[Extracted data entries]
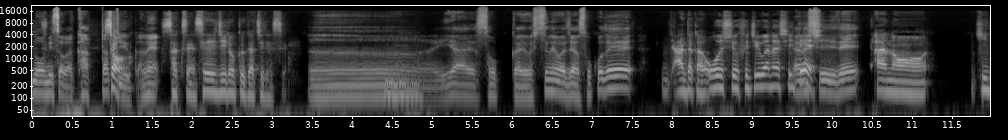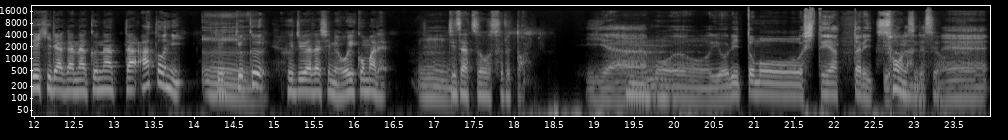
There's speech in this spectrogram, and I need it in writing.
脳みそが勝ったというかね。作戦、政治力勝ちですよ。うーん。いや、そっか、義経はじゃあそこで、あ、だから欧州藤原氏で、嵐で、あの、秀衡が亡くなった後に、結局、藤原氏に追い込まれ、うん、自殺をすると。いやー、うんもう、頼朝をしてやったりっていうそうなんで話ですすね。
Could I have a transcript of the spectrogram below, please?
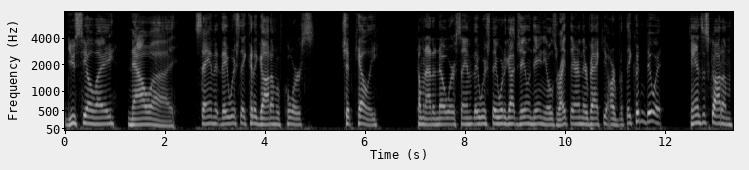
UCLA now uh, saying that they wish they could have got him. Of course, Chip Kelly coming out of nowhere saying that they wish they would have got Jalon Daniels right there in their backyard, but they couldn't do it. Kansas got him,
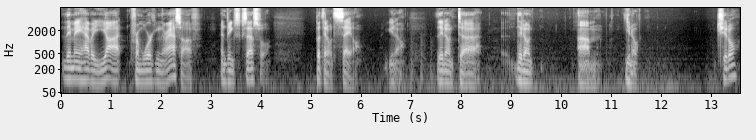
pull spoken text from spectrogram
They may have a yacht from working their ass off and being successful, but they don't sail, you know? They don't, uh, they don't, um, you know, chittle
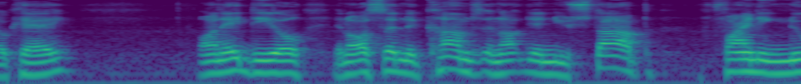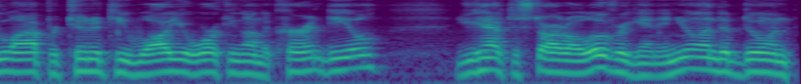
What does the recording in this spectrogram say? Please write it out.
okay, on a deal, and all of a sudden it comes and, uh, and you stop finding new opportunity while you're working on the current deal, you have to start all over again. And you'll end up doing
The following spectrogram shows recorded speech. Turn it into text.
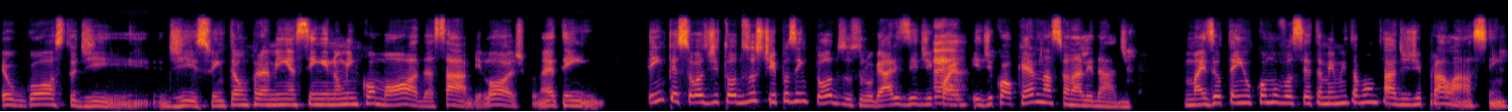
Eu gosto de, disso, então para mim assim não me incomoda, sabe? Lógico, né? Tem tem pessoas de todos os tipos em todos os lugares e de, é. qual, e de qualquer nacionalidade. Mas eu tenho, como você, também muita vontade de ir para lá, assim.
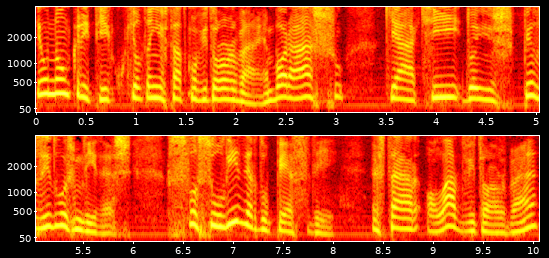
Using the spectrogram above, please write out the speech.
Eu não critico que ele tenha estado com Vitor Orbán, embora acho que há aqui dois pesos e duas medidas. Se fosse o líder do PSD a estar ao lado de Vitor Orbán,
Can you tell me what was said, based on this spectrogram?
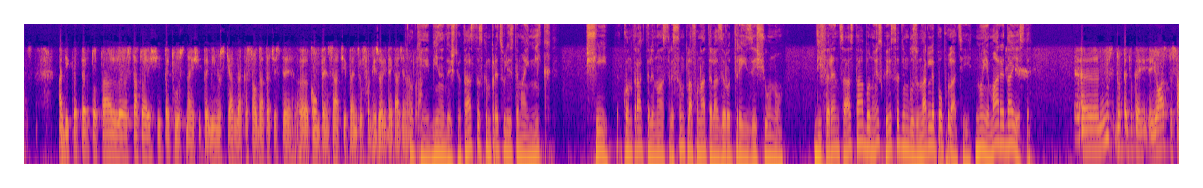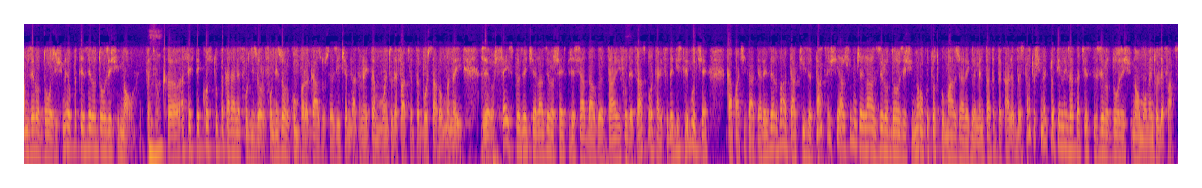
Adică, per total, statul a ieșit pe plus, n-a ieșit pe minus, chiar dacă s-au dat aceste uh, compensații pentru furnizorii de gaze naturale. Ok, bine de știut. Astăzi, când prețul este mai mic și contractele noastre sunt plafonate la 0,31, diferența asta bănuiesc că este din buzunarele populației. Nu e mare, dar este. Uh, nu, nu, pentru că eu astăzi am 0,21, eu plătesc 0,29. Pentru uh-huh. că asta este costul pe care are furnizorul. Furnizorul cumpără gazul, să zicem, dacă noi uităm în momentul de față pe bursa română, 0,16, la 0,16 se adaugă tariful de transport, tariful de distribuție, capacitatea rezervată, accize, taxe și ajunge la 0,29 cu tot cu marja reglementată pe care o dă statul și noi plătim exact acest 0,29 în momentul de față.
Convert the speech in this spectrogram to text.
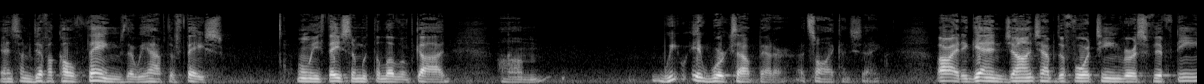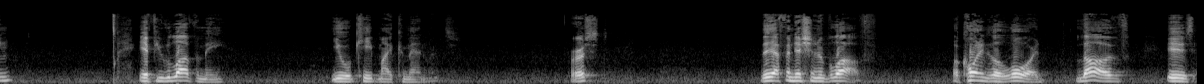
and some difficult things that we have to face when we face them with the love of God. Um, we, it works out better. That's all I can say. All right, again, John chapter 14, verse 15. If you love me, you will keep my commandments. First, the definition of love. According to the Lord, love is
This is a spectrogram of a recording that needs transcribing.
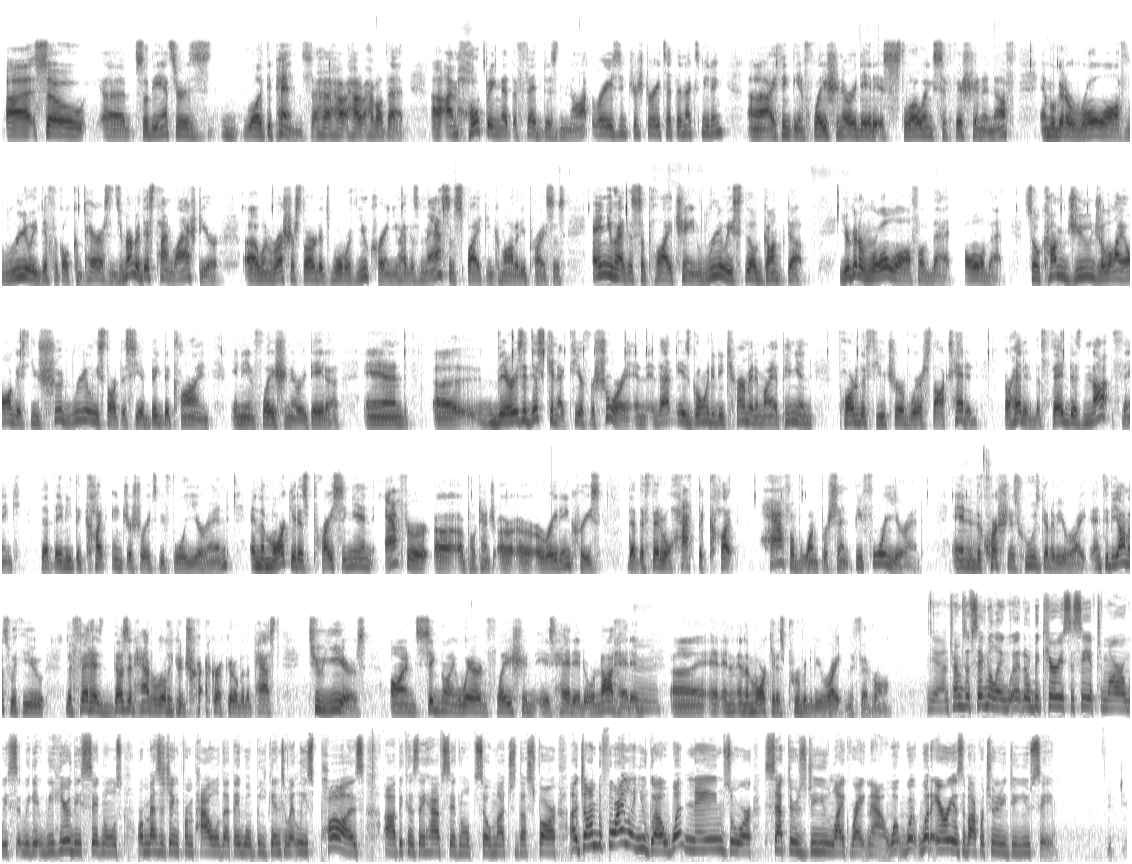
Uh, so, uh, so the answer is well, it depends. How, how, how about that? Uh, I'm hoping that the Fed does not raise interest rates at the next meeting. Uh, I think the inflationary data is slowing sufficient enough, and we're going to roll off really difficult comparisons. Remember this time last year uh, when Russia started its war with Ukraine, you had this massive spike in commodity prices, and you had the supply chain really still gunked up. You're going to roll off of that, all of that. So come June, July, August, you should really start to see a big decline in the inflationary data. And uh, there is a disconnect here for sure, and that is going to determine, in my opinion, part of the future of where stocks headed are headed. The Fed does not think that they need to cut interest rates before year end, and the market is pricing in after uh, a potential uh, a rate increase that the Fed will have to cut half of one percent before year end. And the question is who's going to be right. And to be honest with you, the Fed has doesn't have a really good track record over the past two years on signaling where inflation is headed or not headed, mm. uh, and, and the market has proven to be right and the Fed wrong. Yeah, in terms of signaling, it'll be curious to see if tomorrow we we, get, we hear these signals or messaging from Powell that they will begin to at least pause uh, because they have signaled so much thus far. Uh, John, before I let you go, what names or sectors do you like right now? What what, what areas of opportunity do you see?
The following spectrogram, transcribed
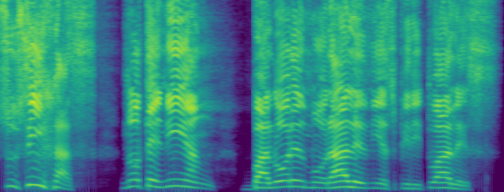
Sus hijas no tenían valores morales ni espirituales.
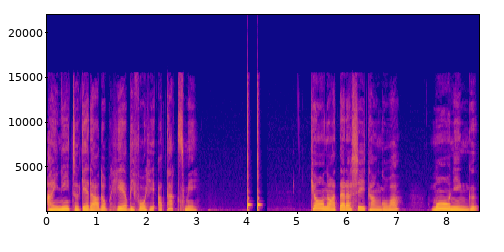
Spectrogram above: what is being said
I need to get out of here before he attacks me. 今日の新しい単語は、モーニング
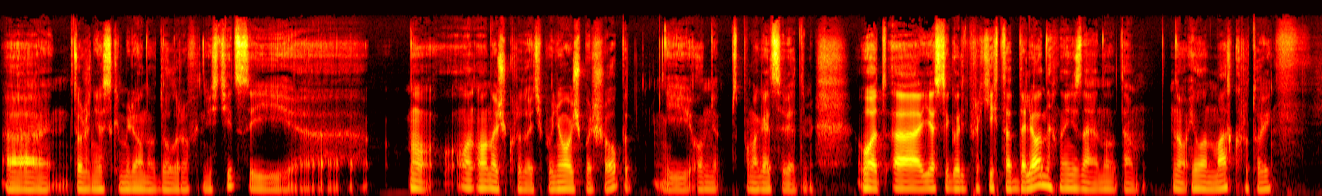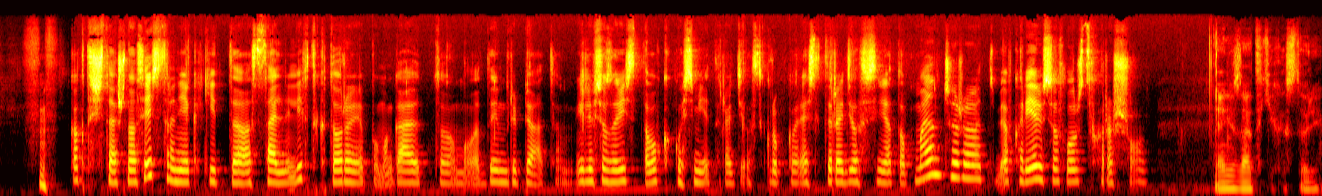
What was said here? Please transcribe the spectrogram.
э, тоже несколько миллионов долларов инвестиций, и, э, ну, он, он очень крутой, типа, у него очень большой опыт, и он мне помогает советами. Вот, э, если говорить про каких-то отдаленных, ну, я не знаю, ну, там, ну, Илон Маск крутой. Как ты считаешь, у нас есть в стране какие-то социальные лифты, которые помогают э, молодым ребятам? Или все зависит от того, в какой семье ты родился? Грубо говоря, если ты родился в семье топ-менеджера, у тебя в карьере все сложится хорошо. Я не знаю таких историй.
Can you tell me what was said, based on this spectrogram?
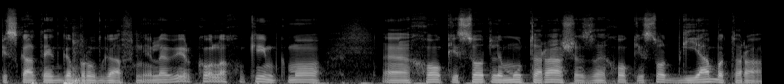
פסקת ההתגברות גפני? להעביר כל החוקים, כמו uh, חוק יסוד לימוד תורה, שזה חוק יסוד פגיעה בתורה.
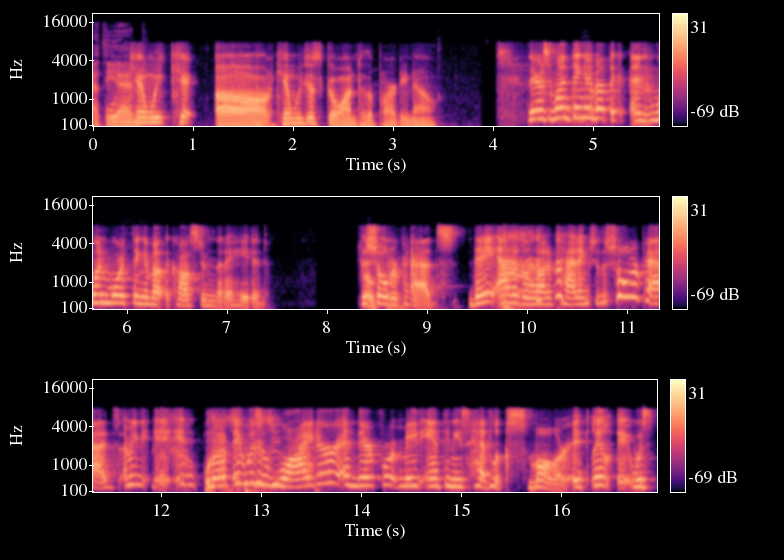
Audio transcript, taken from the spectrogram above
at the end. Can we? Can, oh, can we just go on to the party now? There's one thing about the and one more thing about the costume that I hated. The Okay. shoulder pads. They added a lot of padding to the shoulder pads. I mean, it, it, Well, it was you- wider and therefore it made Anthony's head look smaller. It it, it was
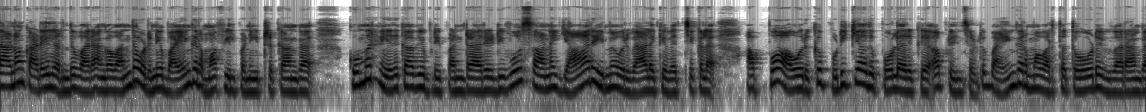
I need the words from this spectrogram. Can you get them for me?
தானும் கடையிலேருந்து வராங்க. வந்த உடனே பயங்கரமாக ஃபீல் பண்ணிகிட்டு இருக்காங்க குமரன் எதுக்காக இப்படி பண்ணுறாரு டிவோர்ஸ் ஆன யாரையுமே அவர் வேலைக்கு வச்சுக்கல. அப்போது அவருக்கு பிடிக்காது போல் இருக்குது அப்படின்னு சொல்லிட்டு பயங்கரமாக வருத்தத்தோடு வராங்க.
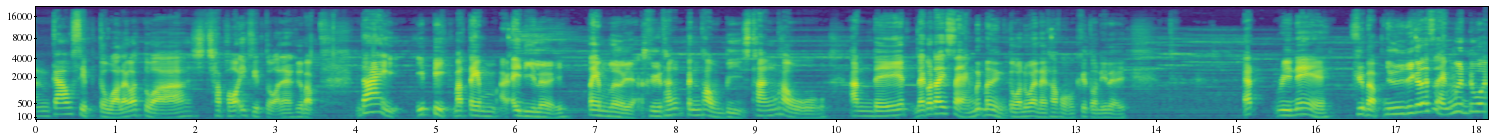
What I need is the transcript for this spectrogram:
ณ 90 ตั๋วแล้วก็ตั๋วเฉพาะอีก 10 ตั๋วเนี่ยคือแบบได้อีพิกมาเต็มไอดีเลย เต็มเลยอะคือทั้งเป็นเผ่าบีชทั้งเผ่าอันเดดแล้วก็ได้แสงมืดมาหนึ่งตัวด้วยนะครับผมคือตัวนี้เลยแอดรีเน่ คือแบบอยู่ดีๆก็ได้แสงมืดด้วย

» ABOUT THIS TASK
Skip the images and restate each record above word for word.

» EXERCISE RESULT
There's speech in this spectrogram, and I need it in writing.
脳みそが勝ったというかね。作戦、政治力勝ちですよ。うーん。いや、そっか、義経はじゃあそこで、あ、だから欧州藤原氏で、嵐で、あの、秀衡が亡くなった後に、結局、藤原氏に追い込まれ、うん、自殺をすると。いやー、うんもう、頼朝をしてやったりっていうそうなんで話ですすね。
Could I have a transcript of the spectrogram below, please?
UCLA now uh, saying that they wish they could have got him. Of course, Chip Kelly coming out of nowhere saying that they wish they would have got Jalon Daniels right there in their backyard, but they couldn't do it. Kansas got him,
pull spoken text from spectrogram
They may have a yacht from working their ass off and being successful, but they don't sail, you know? They don't, uh, they don't, um, you know, chittle
What does the recording in this spectrogram say? Please write it out.
okay, on a deal, and all of a sudden it comes and, uh, and you stop finding new opportunity while you're working on the current deal, you have to start all over again. And you'll end up doing
The following spectrogram shows recorded speech. Turn it into text.
Eu gosto de, disso, então para mim assim não me incomoda, sabe? Lógico, né? Tem tem pessoas de todos os tipos em todos os lugares e de, é. qual, e de qualquer nacionalidade. Mas eu tenho, como você, também muita vontade de ir para lá, assim.
Using the spectrogram above, please write out the speech.
Eu não critico que ele tenha estado com Vitor Orbán, embora acho que há aqui dois pesos e duas medidas. Se fosse o líder do PSD a estar ao lado de Vitor Orbán,
Can you tell me what was said, based on this spectrogram?
Adică, per total, statul a ieșit pe plus, n-a ieșit pe minus, chiar dacă s-au dat aceste uh, compensații pentru furnizorii de gaze naturale. Ok, bine de știut. Astăzi, când prețul este mai mic și contractele noastre sunt plafonate la 0,31, diferența asta bănuiesc că este din buzunarele populației. Nu e mare, dar este. Uh, nu, nu, pentru că eu astăzi am 0,21, eu plătesc 0,29. Pentru uh-huh. că asta este costul pe care are furnizorul. Furnizorul cumpără gazul, să zicem, dacă noi uităm în momentul de față pe bursa română, 0,16, la 0,16 se adaugă tariful de transport, tariful de distribuție, capacitatea rezervată, accize, taxe și ajunge la 0,29 cu tot cu marja reglementată pe care o dă statul și noi plătim exact acest 0,29 în momentul de față.
Convert the speech in this spectrogram to text.
and some difficult things that we have to face when we face them with the love of God. Um, we, it works out better. That's all I can say. All right, again, John chapter 14, verse 15. If you love me, you will keep my commandments. First, the definition of love. According to the Lord, love is
This is a spectrogram of a recording that needs transcribing.
Uh, so, uh, so the answer is well, it depends. How, how, how about that? Uh, I'm hoping that the Fed does not raise interest rates at the next meeting. Uh, I think the inflationary data is slowing sufficient enough, and we're going to roll off really difficult comparisons. Remember this time last year uh, when Russia started its war with Ukraine, you had this massive spike in commodity prices, and you had the supply chain really still gunked up. You're going to roll off of that, all of that. So come June, July, August, you should really start to see a big decline in the inflationary data. And uh, there is a disconnect here for sure, and that is going to determine, in my opinion, part of the future of where stocks headed are headed. The Fed does not think that they need to cut interest rates before year end, and the market is pricing in after uh, a potential uh, a rate increase that the Fed will have to cut half of one percent before year end. And the question is who's going to be right. And to be honest with you, the Fed has doesn't have a really good track record over the past two years on signaling where inflation is headed or not headed, mm. uh, and, and the market has proven to be right and the Fed wrong. Yeah, in terms of signaling, it'll be curious to see if tomorrow we we, get, we hear these signals or messaging from Powell that they will begin to at least pause uh, because they have signaled so much thus far. Uh, John, before I let you go, what names or sectors do you like right now? What what, what areas of opportunity do you see?
The following spectrogram, transcribed
Sus hijas no tenían valores morales ni espirituales.
Spectrogram above: what is being said
I need to get out of here before he attacks me. 今日の新しい単語は、モーニング
What was said here? Please transcribe the spectrogram.
э, тоже несколько миллионов долларов инвестиций, и, э, ну, он, он очень крутой, типа, у него очень большой опыт, и он мне помогает советами. Вот, э, если говорить про каких-то отдаленных, ну, я не знаю, ну, там, ну, Илон Маск крутой. Как ты считаешь, у нас есть в стране какие-то социальные лифты, которые помогают э, молодым ребятам? Или все зависит от того, в какой семье ты родился? Грубо говоря, если ты родился в семье топ-менеджера, у тебя в карьере все сложится хорошо. Я не знаю таких историй.
Can you tell me what was said, based on this spectrogram?
פסקת ההתגברות גפני? להעביר כל החוקים, כמו uh, חוק יסוד לימוד תורה, שזה חוק יסוד פגיעה בתורה.
Audio transcript, taken from the spectrogram above
at the end. Can we? Can, oh, can we just go on to the party now? There's one thing about the and one more thing about the costume that I hated. The Okay. shoulder pads. They added a lot of padding to the shoulder pads. I mean, it, it, Well, it was you- wider and therefore it made Anthony's head look smaller. It it, it was
I need the words from this spectrogram. Can you get them for me?
தானும் கடையிலேருந்து வராங்க. வந்த உடனே பயங்கரமாக ஃபீல் பண்ணிகிட்டு இருக்காங்க குமரன் எதுக்காக இப்படி பண்ணுறாரு டிவோர்ஸ் ஆன யாரையுமே அவர் வேலைக்கு வச்சுக்கல. அப்போது அவருக்கு பிடிக்காது போல் இருக்குது அப்படின்னு சொல்லிட்டு பயங்கரமாக வருத்தத்தோடு வராங்க.
What I need is the transcript for this spectrogram:
ณ 90 ตั๋วแล้วก็ตั๋วเฉพาะอีก 10 ตั๋วเนี่ยคือแบบได้อีพิกมาเต็มไอดีเลย เต็มเลยอะคือทั้งเป็นเผ่าบีชทั้งเผ่าอันเดดแล้วก็ได้แสงมืดมาหนึ่งตัวด้วยนะครับผมคือตัวนี้เลยแอดรีเน่ คือแบบอยู่ดีๆก็ได้แสงมืดด้วย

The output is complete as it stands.